ASSIGNMENT: Lines from the one containing "Recover what was" through the end of the listing are what is wanted, given again exactly with both ends included and pictures left out.

== Segment start ==

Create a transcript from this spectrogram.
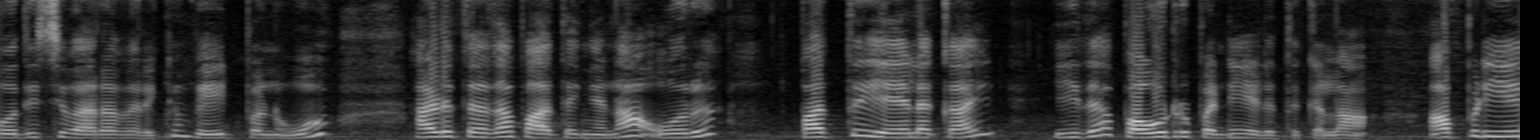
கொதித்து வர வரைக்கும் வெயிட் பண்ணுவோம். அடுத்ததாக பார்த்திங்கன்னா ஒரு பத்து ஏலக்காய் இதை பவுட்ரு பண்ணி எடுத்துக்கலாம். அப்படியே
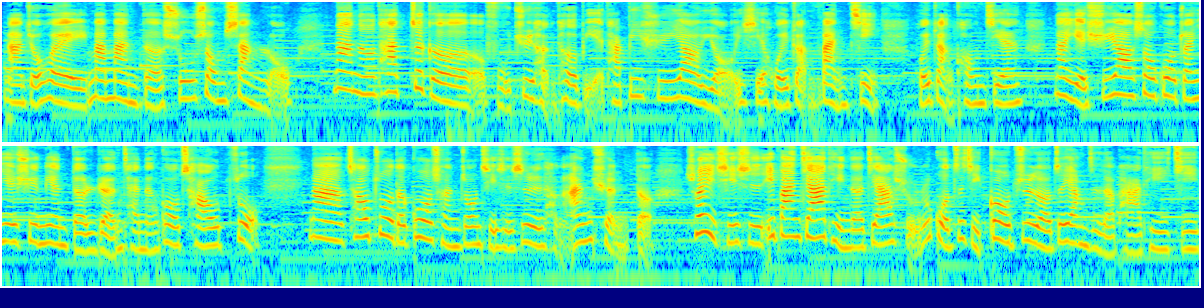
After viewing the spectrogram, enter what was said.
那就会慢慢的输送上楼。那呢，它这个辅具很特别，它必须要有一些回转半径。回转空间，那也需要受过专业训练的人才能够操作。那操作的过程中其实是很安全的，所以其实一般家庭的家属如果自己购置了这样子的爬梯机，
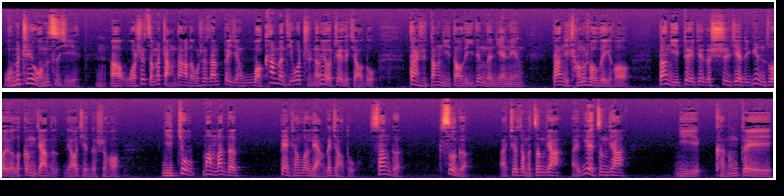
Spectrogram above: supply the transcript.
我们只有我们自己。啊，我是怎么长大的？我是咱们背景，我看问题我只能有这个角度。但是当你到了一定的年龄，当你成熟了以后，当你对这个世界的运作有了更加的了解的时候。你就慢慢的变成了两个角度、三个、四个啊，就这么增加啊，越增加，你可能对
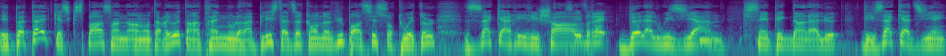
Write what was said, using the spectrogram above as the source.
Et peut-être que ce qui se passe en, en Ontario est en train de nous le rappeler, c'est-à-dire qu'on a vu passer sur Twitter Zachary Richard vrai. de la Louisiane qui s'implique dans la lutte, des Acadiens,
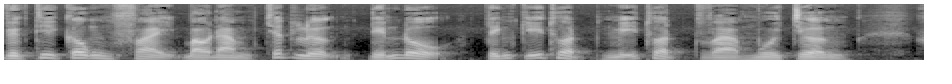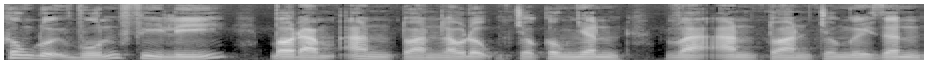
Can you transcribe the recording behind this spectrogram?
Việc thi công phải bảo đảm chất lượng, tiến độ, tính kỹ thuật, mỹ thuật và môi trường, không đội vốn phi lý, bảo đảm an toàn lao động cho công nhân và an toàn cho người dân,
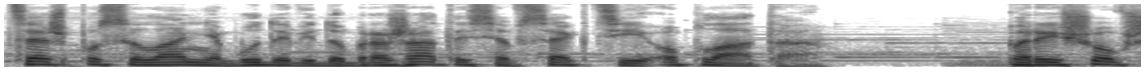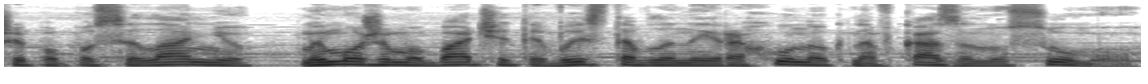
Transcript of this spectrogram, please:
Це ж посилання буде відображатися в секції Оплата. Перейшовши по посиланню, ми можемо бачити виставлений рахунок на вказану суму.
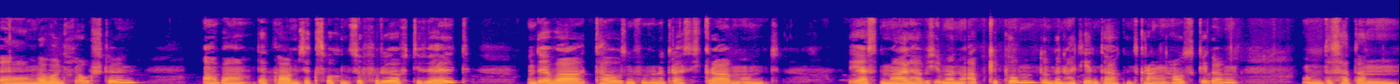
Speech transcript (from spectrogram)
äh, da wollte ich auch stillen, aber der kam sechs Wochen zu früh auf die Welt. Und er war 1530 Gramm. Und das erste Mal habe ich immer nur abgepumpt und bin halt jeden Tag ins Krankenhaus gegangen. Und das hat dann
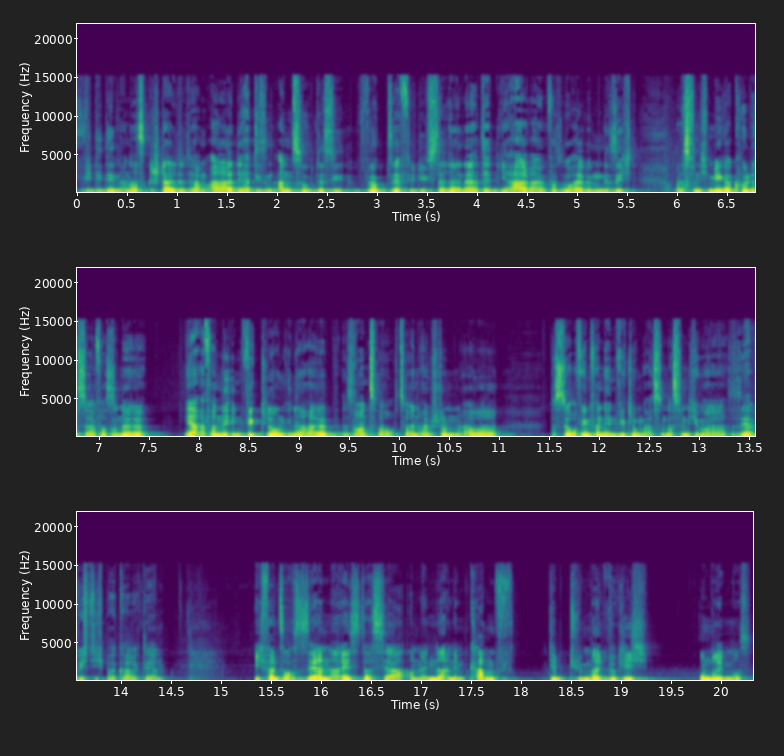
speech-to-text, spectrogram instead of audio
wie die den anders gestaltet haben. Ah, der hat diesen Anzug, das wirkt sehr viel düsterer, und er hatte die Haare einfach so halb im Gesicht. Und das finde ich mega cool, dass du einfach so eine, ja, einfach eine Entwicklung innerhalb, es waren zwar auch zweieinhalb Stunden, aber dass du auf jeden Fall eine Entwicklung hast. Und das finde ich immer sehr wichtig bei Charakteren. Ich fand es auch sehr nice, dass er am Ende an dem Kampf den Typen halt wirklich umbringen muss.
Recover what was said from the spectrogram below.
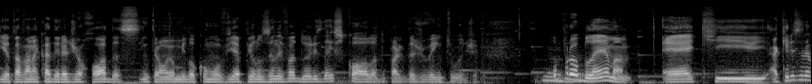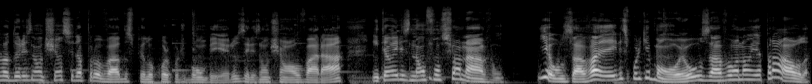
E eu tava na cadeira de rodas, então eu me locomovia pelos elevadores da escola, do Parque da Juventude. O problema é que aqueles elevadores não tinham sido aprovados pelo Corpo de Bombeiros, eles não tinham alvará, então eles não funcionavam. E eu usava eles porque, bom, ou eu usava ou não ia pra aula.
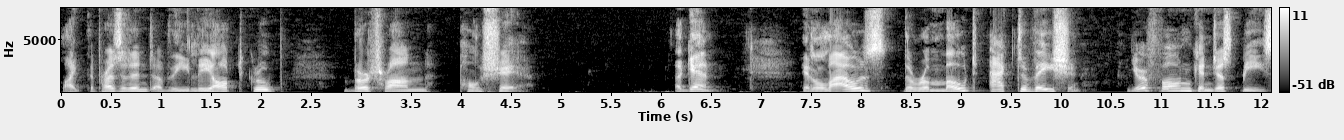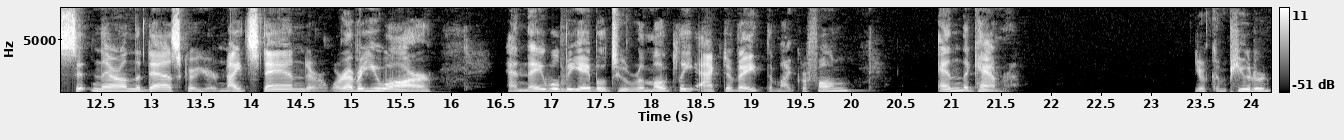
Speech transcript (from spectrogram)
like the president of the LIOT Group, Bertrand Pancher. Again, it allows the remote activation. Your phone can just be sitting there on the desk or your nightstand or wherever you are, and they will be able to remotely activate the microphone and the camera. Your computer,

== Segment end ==

SOLUTION:
Recover what was said from the spectrogram below.
E eu tava na cadeira de rodas, então eu me locomovia pelos elevadores da escola, do Parque da Juventude. O problema é que aqueles elevadores não tinham sido aprovados pelo Corpo de Bombeiros, eles não tinham alvará, então eles não funcionavam. E eu usava eles porque, bom, ou eu usava ou não ia pra aula.
Speech transcript (from spectrogram)
like the president of the LIOT Group, Bertrand Pancher. Again, it allows the remote activation. Your phone can just be sitting there on the desk or your nightstand or wherever you are, and they will be able to remotely activate the microphone and the camera. Your computer,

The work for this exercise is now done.